None of the above is to say, however, that simply because the mass import of American LNG to Europe will not work economically, that the Three Seas Initiative is a pipe dream -- quite the contrary! The Russian Analyst is bullish on Poland due to its positive demographic profile -- many Poles who earned degrees or wages abroad are returning from the likes of London to more affordable, family formation friendly locales. But that's not the only reason we like Poland for steady growth -- assuming that no insane clash is provoked on Russia's westernmost Baltic Sea-front border with the Poles in the Kaliningrad region -- there are many other things to like about Jack Posobiec and the #SlavRight's showcase country.
Like the Czechs, the Poles smartly opted out of adopting the euro straitjacket and kept their own currency. Like their allies the Hungarians, the Poles have refused to take crap from Brussels and kept migrants prone to the dole and crime out of their country, letting more politically correct nations like Germany and Sweden take the lead in globalist virtue signaling and the subsequent crime waves. In the land of the blind the one eyed man is king -- Poland's debt to GDP ratio might not be as low as Russia's, but it's manageable compared to the piling up train wrecks of southern European and even French government debts.
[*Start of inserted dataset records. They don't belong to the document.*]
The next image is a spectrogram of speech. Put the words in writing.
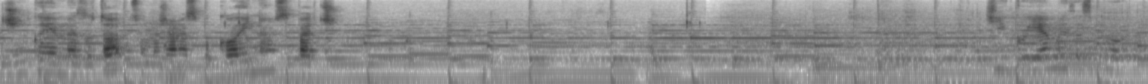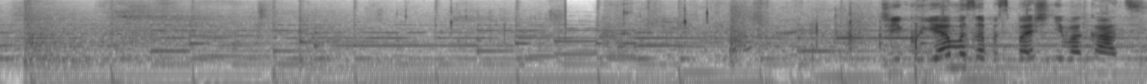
Dziękujemy za to, co możemy spokojnie spać. Dziękujemy za sport. Очікуємо забезпечені вакансії.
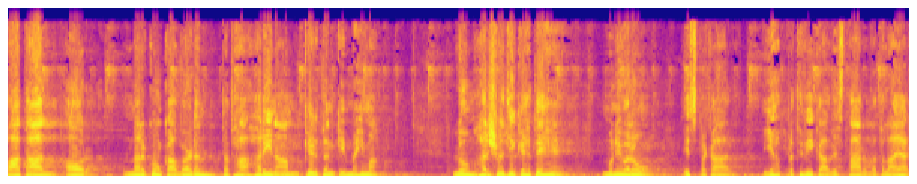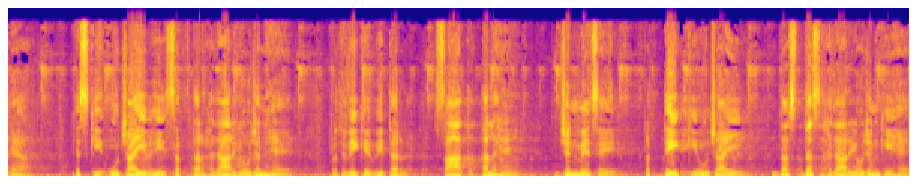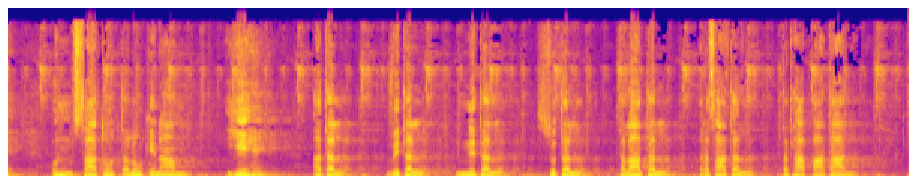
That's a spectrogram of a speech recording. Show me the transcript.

Like most of the Slavs, Poles keep their personal debts in check, and strongly support traditional values.
Finally, IF it can accept that Russo-German partnership need not come at its expense, Poland is well situated to profit from the Antwerp/Rhine valley to Moscow Eurasian trade route and thence to western China One Belt/One Road mega project. Just as China is developing the Budapest to Piraeus railways and widening transport corridors through the Balkans, along comes a Visegrad project (Three Seas) whose infrastructure component quietly compliments rather than hinders Beijing's Central and Eastern European ambitions. Donald Trump did indeed, give a good speech, and PiS loyalists as well as some Polish-Americans chanting 'Trump!' put on a good show Thursday. Nonetheless, as we wrote before, 'Russia versus the West' is a scam -- much of what was called 'the West' as recently as the Reagan era no longer exists. The real story of Poland's prosperous 21st century is waiting to be written in the flow of trade to the East -- even as the remaining European men of the West look to old Warsaw's packed cathedrals with hope.